Harry Potter and the Deathly Hallows: Part 2
What parents need to know
Parents Need to Know
Parents need to know that the epic finale of the Harry Potter movie saga is the deadliest, most intense, and most touching installment of the lot. Because the majority of the movie is an all-out battle between Voldemort and his army against Harry and his allies at Hogwarts, there's an extremely high body count -- including the deaths of several beloved supporting characters. Most happen off camera, but several bodies are shown. In a few scenes, everyone is bloodied and injured or dead, and it's brutal to watch (a shot of dead goblins is particularly gruesome, and one character's death at the fangs of an evil snake gets pretty gory). Despite the raging battle, Ron and Hermione at last find a moment to snog and spend most of the movie holding on to each other; Harry and Ginny also share a quick kiss. And in the end, it's not the violence that viewers will take away, but the idea that every hero, no matter how brave, needs loyal friends to defeat evil and that love lives on even in the face of death. Note: For the first time, a Harry Potter movie is being shown in 3-D in some theaters, making some of the action sequences even more intense.
What's the story?
When we last saw Harry (Daniel Radcliffe), Ron (Rupert Grint), and Hermione (Emma Watson), they were convalescing at Shell Cottage after Dobby died rescuing them from certain death at Malfoy Manor. In HARRY POTTER AND THE DEATHLY HALLOWS, PART 2, Harry enlists injured goblin Griphook (Warwick Davis) to help them break into Bellatrix Lestrange's (Helena Bonham Carter) vault at Gringotts in search of more missing horcruxes. But after a death-defying escape, Harry realizes that they must return to Hogwarts to find the final items they seek. With aid from Abeforth Dumbledore (Ciarán Hinds) and Neville Longbottom (Matthew Lewis), who's assembled all of their friends, the central trio goes back to a Death Eater-run Hogwarts, now led by Headmaster Severus Snape (Alan Rickman). Voldemort (Ralph Fiennes) declares all-out war on Harry, whom he's desperate to kill before Harry can destroy all of the remaining horcruxes and render him mortal again. Thus begins the climactic Battle of Hogwarts, in which Harry makes life-changing discoveries, while his friends take up wands to help him save the wizarding world.

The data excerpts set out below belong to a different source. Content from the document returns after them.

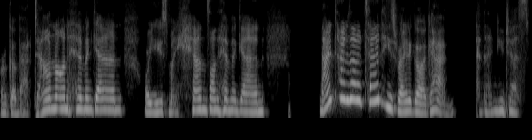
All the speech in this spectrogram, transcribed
or go back down on him again, or use my hands on him again, nine times out of 10, he's ready to go again and then you just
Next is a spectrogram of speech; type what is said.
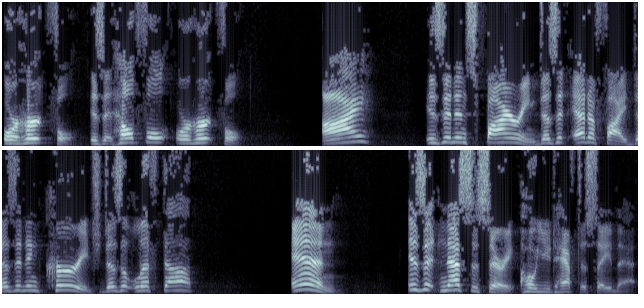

Is it any good?
Director David Yates has been at the helm of the Harry Potter series since Order of the Phoenix, and he sends it off with a spectacular finish. He switches from Part 1's sparse, atmospheric tone to a relentlessly intense war film. Grint and Watson add some much-needed levity with their sweet romantic overtures, but while they're off fighting Death Eaters hand-in-hand, it's Radcliffe's big moment to propel the action to Harry's final confrontation with Voldemort. Shining brightly are Lewis' Neville, who, after years of being the class wallflower, proves just how brave a Gryffindor he is, and Kelly Macdonald, who plays a ghost with fiery intensity. Rickman gets his best scenes ever in a series of flashbacks that explore his true nature, and Maggie Smith is surprisingly gleeful as Professor McGonagall in warrior mode.
For once, Yates and screenwriter Steve Kloves' adaptation could have been even longer to properly represent crucial moments like Molly Weasley (Julie Walters) taking on Bellatrix Lestrange, or Ron and Hermione finally admitting their feelings through a kiss (neither scene is quite as heart-stopping in the film as on the page). Other sequences, like Harry's momentous walk in the Forbidden Forest, the Weasley family convening in grief, a look through Snape's memories, and even the controversial-to-readers epilogue, are all handled quite beautifully -- poignant moments of the heart to punctuate the nonstop action of the battle. Much of the film is either a tearjerker or an epic battle scene -- sparks flying, wizards dueling, creatures crushing each other. It all builds up to a last indelible shot ... one that reminds us while all may be well, it's sad to know there will never be another Harry Potter.
Explore, discuss, enjoy
Families can talk about whether this final Harry Potter installment is age-appropriate for young kids, even if they've already read the books or are familiar with the characters. How does the tone and subject matter of the series change over time?
Which characters reveal different parts of themselves in this movie? Why did they make the choices they made? How do those decisions affect Harry?
How does the development of Ron and Hermione's relationship contrast to most other teen love stories? Is a slow-burning romance as believable or exciting to watch as love at first sight?
Did the final movie live up to your expectations? Are there any other book sagas you'd be as excited to see turned into movies, or do you think it's unlikely another franchise would hold as much magical appeal?
|Theatrical release date:||July 15, 2011|
|DVD release date:||November 11, 2011|
|Cast:||Alan Rickman, Daniel Radcliffe, Emma Watson, Rupert Grint|
|Topics:||Magic and fantasy|
|Run time:||130 minutes|
|MPAA explanation:||some sequences of intense action violence and frightening images|